Gaining Approval

For the IRB, reviewing an eConsent is quite different from reviewing a paper-based consent. Unlike with electronic participant-reported outcome (ePRO) systems, where the IRB only approves the content, the IRB reviews both the eConsent content and the eConsent platform. This means reviewing just a Word document of eConsent content or screenshots is not sufficient—the IRB needs to also review the content in the same context as a participant will review it, so reviewers need to see the complete eConsent system, including any hyperlinked or interactive portions.

Beyond the elements of consent, the IRB looks for aspects such as ease of navigation, identity verification, remote consenting as an option, system security, and additional comprehension measures or features that are only available because the consent is electronic. To gain approval, the following must be considered:

  • All elements of consent must be included
  • Adequate study information
  • Process—place, method, acceptable time of Q&A
  • That process facilitates a subject’s or potential subject’s comprehension
  • Documentation of informed consent
  • Language understandable to participants
  • Security of data collected and shared

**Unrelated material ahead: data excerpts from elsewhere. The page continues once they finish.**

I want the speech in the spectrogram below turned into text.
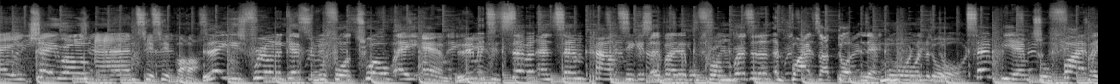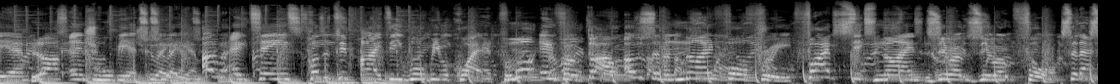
A, J'Rome, and Tippa. Ladies free on the guests before 12 a.m. Limited 7 and 10 pound tickets available from residentadvisor.net. More on the door. 10 p.m. till 5 a.m. Last entry will be at 2 a.m. Over 18s, positive ID will be required. For more info, dial dial 07943 569004. So that's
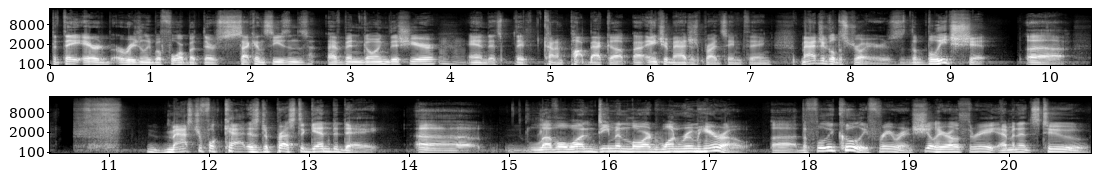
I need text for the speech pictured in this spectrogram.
that they aired originally before, but their second seasons have been going this year, and it's they've kind of popped back up. Uh, Ancient Magus Bride, same thing. Magical Destroyers, the Bleach shit. Uh, Masterful Cat is depressed again today. Uh, level one Demon Lord One Room Hero. Uh, the Fooly Cooley Free Range Shield Hero Three Eminence Two.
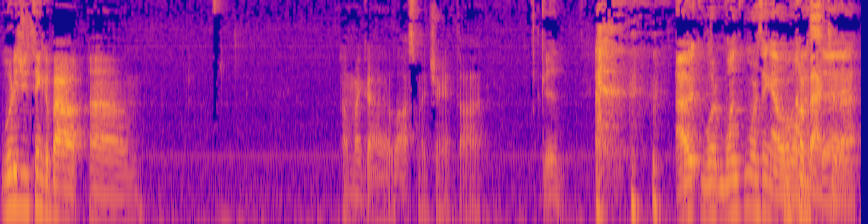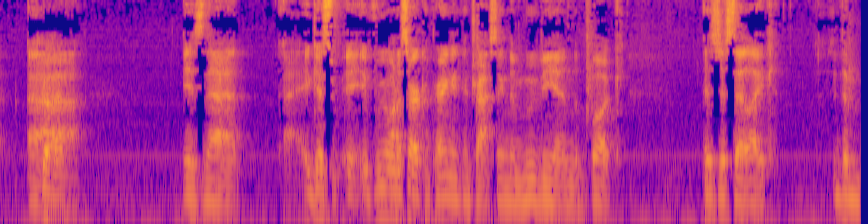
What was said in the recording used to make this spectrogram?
what did you think about? Um, oh my god, I lost my train of thought. Good. I, one, one more thing I would We'll want come to back say to uh, is that I guess if we want to start comparing and contrasting the movie and the book, is just that like the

The format is also different. Because every eConsent platform is different, IRBs need to have flexible review processes to accommodate the variety of review methods available. Developing a review process around one platform can create unnecessary submission requirements and may distract the IRB from important review elements. Different elements include paper, storyboards, graphics, hyperlinks, videos, and final formatted layouts.

The following should be completed upfront to facilitate speedy IRB approval:

  • Encourage the IRB and eConsent vendor to collaborate. Collaboration is key with all stakeholders, including sponsors, ethics committees, vendors, research sites, etc.
    • Try to work with representatives from an IRB and vendor who are willing to collaborate—this is critical as early in the process as possible.
    • Choose an IRB that supports and has experience in e-collaboration.
  • In advance, the IRB receives information regarding:
    • Security features
    • Security access
    • Signature requirements
    • Change management
    • Principal investigator/site training
  • IRB pre-approves system for study and any future study with the vendor.
  • Vendor provides IRB with access to the eConsent system so that study-specific eConsents can be reviewed in the native environment.

Best Practices at Protocol and Site Levels

Moving Forward

There have been many changes over the last few years regarding acceptance of eConsent and a greater shift toward its use. Ultimately, better-informed research participants are better research participants: they understand more, so they are more likely to stay on for the duration of the study. eConsent will likely continue to integrate into other subject notification systems for ongoing information about the study, including study results (i.e., lay summaries) and critical new information that needs to be immediately communicated to the participants.

It is easy to see the benefits of eConsent and support its usage—when implemented properly, eConsent makes some real improvements to the informed consent process, which is in everyone’s best interest. The logistics of using eConsent—and collaboration and communication between IRBs, study sponsors, researchers, and eConsent vendors—are critical concerns as stakeholders work toward an efficient and thorough review process. eConsent may take more time than the traditional, paper-based consent process, but it’s worthwhile.


  1. Sather S. 2017. Surveying the state of eConsent: are there still barriers to be broken down? Appl Clin Trials.
  2. CRF Health. 2017. Webinar recording presented by Sandra “SAM” Sather. Visibility and oversight: what paper informed consent isn’t offering you.
  Julie Blasingim, MBA, CIP, ( is Director of IRB Reviews at Advarra IRB.
Sandra “SAM” Sather, MS, BSN, RN, CCRC, CCRA, ( is Vice President at Clinical Pathways, LLC and a Regulatory and Quality Consultant for TrialConsent at CRF Health.